The Federal Rules Committee has published for comment through Feb. 16, 2010, proposed changes to Rule 2019. The proposed changes include: (i) expansion of the scope of disclosure requirements by requiring disclosure by all groups or committees that consist of more than one creditor or equity holder, as well as bodies that represent more than one creditor or equity holder; and (ii) authorization for courts to require disclosure by an individual when that party’s stake in the debtor would aid the court’s evaluation of that party’s arguments. These proposed changes reflect a marked difference from the Six Flags decision, and appear to go beyond even the requirements of Washington Mutual and Northwest. It is too early to tell if or when these proposed revisions will be adopted and take effect.

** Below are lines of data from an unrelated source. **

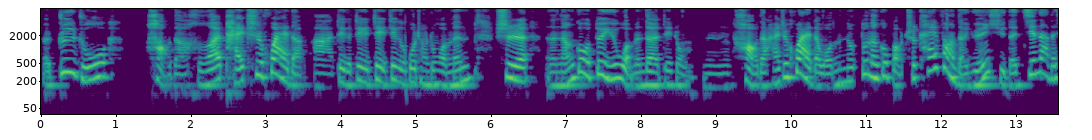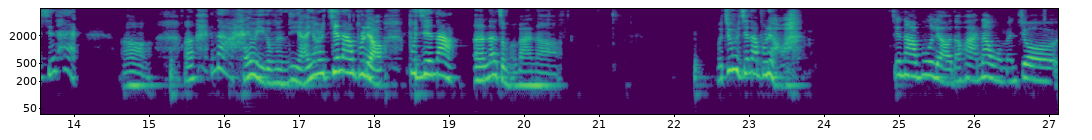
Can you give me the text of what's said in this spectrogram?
呃追逐。好的和排斥坏的啊，这个这个这这个过程中，我们是呃能够对于我们的这种嗯好的还是坏的，我们都都能够保持开放的、允许的、接纳的心态啊嗯，那还有一个问题啊，要是接纳不了、不接纳，嗯，那怎么办呢？我就是接纳不了啊。接纳不了的话，那我们就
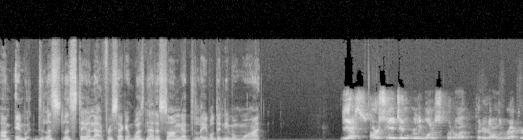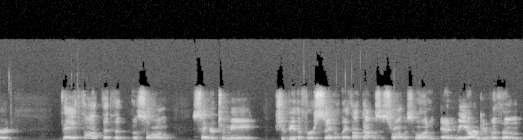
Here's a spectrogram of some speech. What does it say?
Um, and let's let's stay on that for a second. Wasn't that a song that the label didn't even want? Yes, RCA didn't really want us to put on put it on the record. They thought that the, the song "Send Her to Me" should be the first single. They thought that was the strongest one, and we argued with them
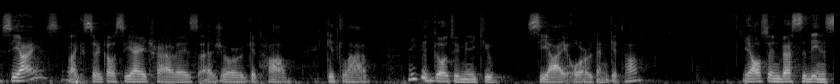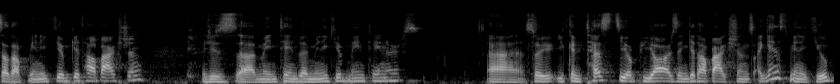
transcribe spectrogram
CIs, like Circle CI, Travis, Azure, GitHub, GitLab. And you could go to Minikube CI org on GitHub. We also invested in setup Minikube GitHub action, which is uh, maintained by Minikube maintainers. Uh, so you, can test your PRs and GitHub actions against Minikube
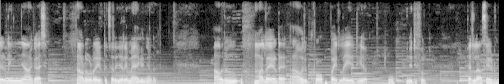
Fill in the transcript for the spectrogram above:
തെളിഞ്ഞ ആകാശം. അവിടെ ഇവിടെ ആയിട്ട് ചെറിയ ചെറിയ മേഘങ്ങൾ. ആ ഒരു മലയുടെ ആ ഒരു ക്രോപ്പായിട്ടുള്ള ഏരിയ ഓ ബ്യൂട്ടിഫുൾ എല്ലാ സൈഡും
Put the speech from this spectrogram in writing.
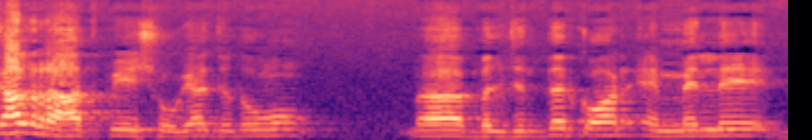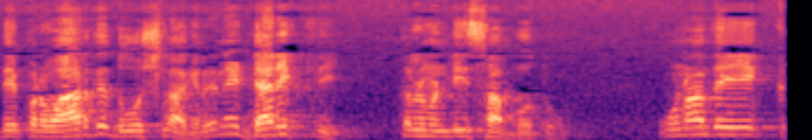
ਕੱਲ ਰਾਤ ਪੇਸ਼ ਹੋ ਗਿਆ ਜਦੋਂ ਬਲਜਿੰਦਰ ਕੌਰ ਐਮਐਲਏ ਦੇ ਪਰਿਵਾਰ ਦੇ ਦੋਸ਼ ਲੱਗ ਰਹੇ ਨੇ ਡਾਇਰੈਕਟਲੀ ਤਲਵੰਡੀ ਸਾਬੋ ਤੋਂ। ਉਹਨਾਂ ਦੇ ਇੱਕ,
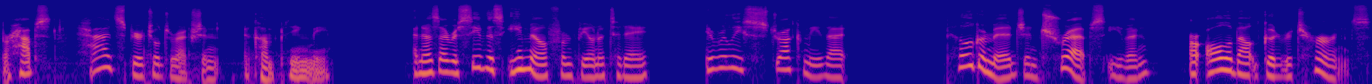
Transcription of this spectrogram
perhaps had spiritual direction accompanying me. And as I received this email from Fiona today, it really struck me that pilgrimage and trips, even, are all about good returns.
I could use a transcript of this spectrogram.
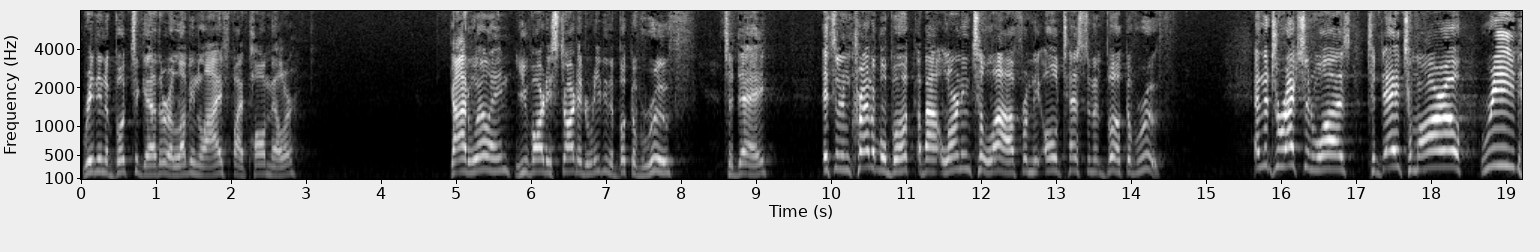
reading a book together, A Loving Life by Paul Miller. God willing, you've already started reading the book of Ruth today. It's an incredible book about learning to love from the Old Testament book of Ruth. And the direction was today, tomorrow, read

Six Flags is a significant decision authored by an influential judge sitting on one of the most respected bankruptcy courts in the nation. The Accuride ruling by another influential judge sitting on the same court, although summary and without explanation, provides a counterbalance to Six Flags, but sets forth no new or additional standard for considering whether and when Rule 2019 disclosure is required. As a result, while parties seeking to take collective action in bankruptcy cases may look to Six Flags to argue against Rule 2019 disclosure, they must remain aware that it is merely the opinion of one bankruptcy judge and that interpretation of the rule remains fractured and unsettled. As Accuride reflects, the danger of inconsistent results is real.